And again, the theme of reimagining showed up. I’ll get to the show in a minute, but the theatre itself was also an interesting bit of history for me. Many years ago, when I was married before, the missus had been literally raised in a theatre, the Westminster, where her father was the manager. When we’d visit London, we’d actually stay in the theatre’s dressing rooms instead of getting a hotel or staying with friends. In 2002 (the same year the marriage dissolved), the theatre was damaged in a fire and ultimately torn down.
The St. James is what replaced it. So again, there was a reimagining of the space and re-appropriation of the memories into something today is much more positive. Then there’s the show itself.
Miss Atomic Bomb is a new musical set in Las Vegas in 1952. It deals with the idea that people used to book rooms to watch the atomic blasts out in the desert. There’s also an army deserter, some angry mobsters, a sheep farmer with a dream to go to California, and a couple of LBGT characters who sing about being a “beard.”
The cast was pretty good, including Catherine Tate as “Myrna” a fashion designer (although, to be fair, she’s a supporting character at best but as the biggest name, she gets top billing) but the show itself was uneven to say the least. There were some very funny bits, but it never understood itself enough to be coherent. There were a number of possible plots and opportunities for biting satire at the expense of American patriotism, sexual identity and gender roles, and even 50s culture, but none of them shone through.
I did, however, as is my want, meet a delightful young lady named Kat, who spoke perfect English even though she was from Thessaloniki, who was also a solo attendee. We had a great chat before the show and during intermission and when the show was over, said our goodbyes and then I was done with all of my plans.
The only problem was that my flight was still 12 hours away.

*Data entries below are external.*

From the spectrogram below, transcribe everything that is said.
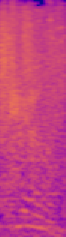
Kill.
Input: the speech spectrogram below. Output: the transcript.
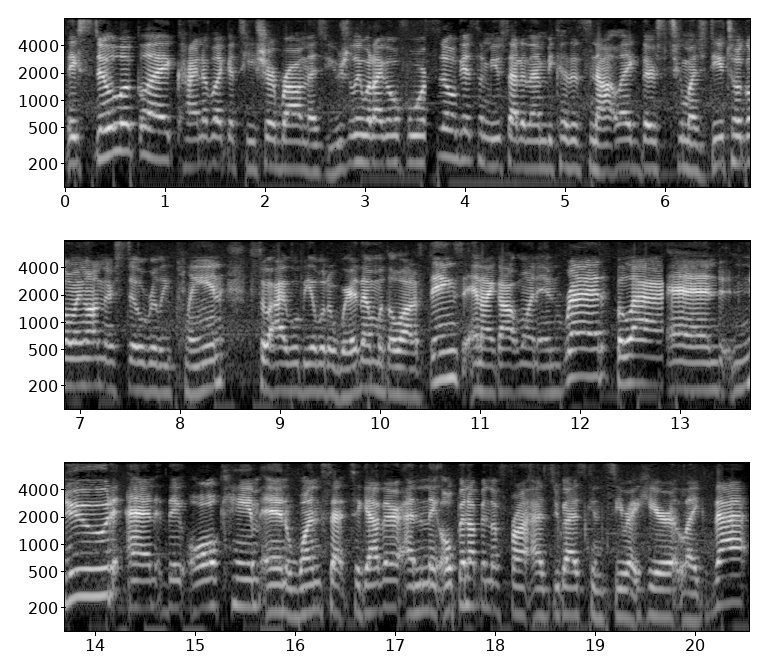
they still look like kind of like a t-shirt bra and that's usually what I go for. Still get some use out of them because it's not like there's too much detail going on. They're still really plain so I will be able to wear them with a lot of things and I got one in red black and nude nude and they all came in one set together and then they open up in the front as you guys can see right here like that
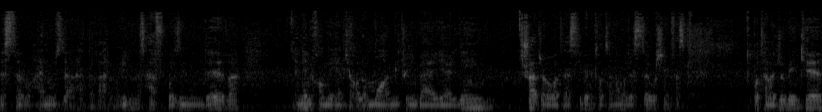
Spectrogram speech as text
لستر رو هنوز در حد قهرمانی دونست هفت بازی مونده و نمی‌خوام بگم که حالا ما هم می‌تونیم برگردیم. شاید رقابت اصلی بین تاتنهام و لستر باشه. این فصل با توجه به اینکه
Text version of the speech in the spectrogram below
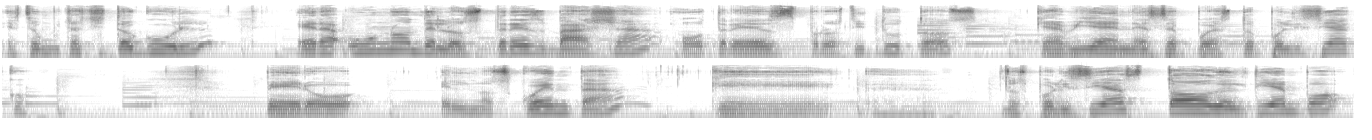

So I wandered for a bit. I went to McDonald’s (it was still open) where I could order from a computer monitor and they brought the food to the table. Then it was back to the airport (I did fall asleep on the train and the nice guy sitting next to me woke me to make sure I didn’t miss my stop – “I’ve slept through more than my share of stops, so I just wanted make sure you didn’t miss yours,” he said.”) where I met a nice guy named Phil who was in the royal navy and we teamed up to watch each other’s stuff while we waited for our early morning flights.

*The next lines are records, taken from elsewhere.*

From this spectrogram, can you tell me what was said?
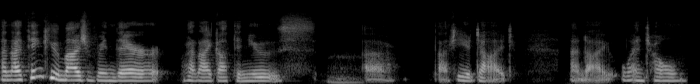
And I think you might have been there when I got the news uh, that he had died. And I went home.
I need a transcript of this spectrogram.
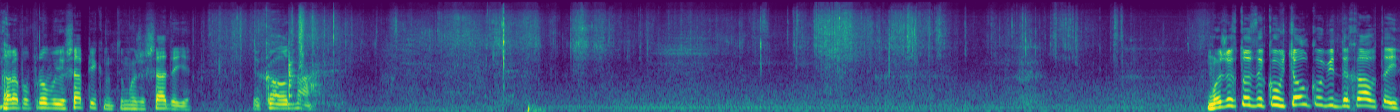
Зараз попробую ще пікнути, може ще де є. Яка одна. Може хтось яку втьолку віддихав та й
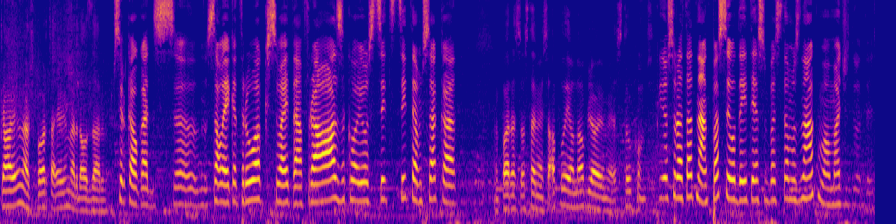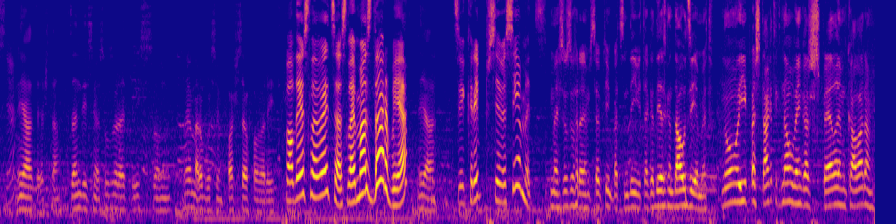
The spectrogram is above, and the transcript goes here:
Kā vienmēr sportā, jau vienmēr daudz darba. Ir kaut kādas uh, saliekat rokas vai tā frāze, ko jūs cits citam sakāt. Nu, parasti sastāvamies aplī un apļaujamies tukums. Jūs varat atnākt, pasildīties un pēc tam uz nākamo maču doties. Ja? Jā, tieši tā. Centīsimies uzvarēt visus un vienmēr būsim paši sev favorīti. Paldies, lai veicās, lai maz darba, ja? Jā. Cik rips jau es iemetu? Mēs uzvarējām 17-2. Tagad diezgan daudz iemetu. Nu, īpaši taktika nav vienkārši spēlējama, kā varam.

Again, the flight back, boarding 25 hours after I landed, was uneventful. Except for one thing. Now, I don’t know if this was new or if I’d just never noticed it before, but the safety card which was glued to the back of the seat in front of me had a cartoon of how to put a safety vest on an infant. I blame the fact that I have heightened awareness now, but who knows.

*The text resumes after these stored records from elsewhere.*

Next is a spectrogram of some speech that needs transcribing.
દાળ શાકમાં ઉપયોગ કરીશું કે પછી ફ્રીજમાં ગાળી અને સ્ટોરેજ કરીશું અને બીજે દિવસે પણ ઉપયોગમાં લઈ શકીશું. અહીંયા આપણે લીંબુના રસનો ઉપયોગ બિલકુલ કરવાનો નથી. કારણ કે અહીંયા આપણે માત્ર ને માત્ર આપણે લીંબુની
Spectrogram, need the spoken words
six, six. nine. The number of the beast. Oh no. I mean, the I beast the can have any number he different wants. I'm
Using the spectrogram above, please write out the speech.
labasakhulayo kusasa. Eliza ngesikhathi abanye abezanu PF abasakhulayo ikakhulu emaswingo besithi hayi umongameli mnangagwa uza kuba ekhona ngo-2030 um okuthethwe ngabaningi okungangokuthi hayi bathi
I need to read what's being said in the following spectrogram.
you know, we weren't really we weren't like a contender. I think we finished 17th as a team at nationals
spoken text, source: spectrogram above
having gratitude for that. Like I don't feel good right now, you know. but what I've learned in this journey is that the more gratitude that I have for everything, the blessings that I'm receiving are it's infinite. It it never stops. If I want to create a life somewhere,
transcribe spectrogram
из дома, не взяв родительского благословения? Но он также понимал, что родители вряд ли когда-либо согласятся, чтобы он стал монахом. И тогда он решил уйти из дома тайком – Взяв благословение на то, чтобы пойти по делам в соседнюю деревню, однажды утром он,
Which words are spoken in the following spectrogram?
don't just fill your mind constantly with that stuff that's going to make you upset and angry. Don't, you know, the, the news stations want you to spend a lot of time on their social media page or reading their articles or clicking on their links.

I finally made it back home, 33 hours after leaving. It was a great trip and one I’d certainly do again.
ETA: And next time I swear I’ll bring Monika a free tourist map. It’s the only thing she asks for and this time I failed horribly (but I nailed it in Belgium!)
Alright, fine… here’s the picture: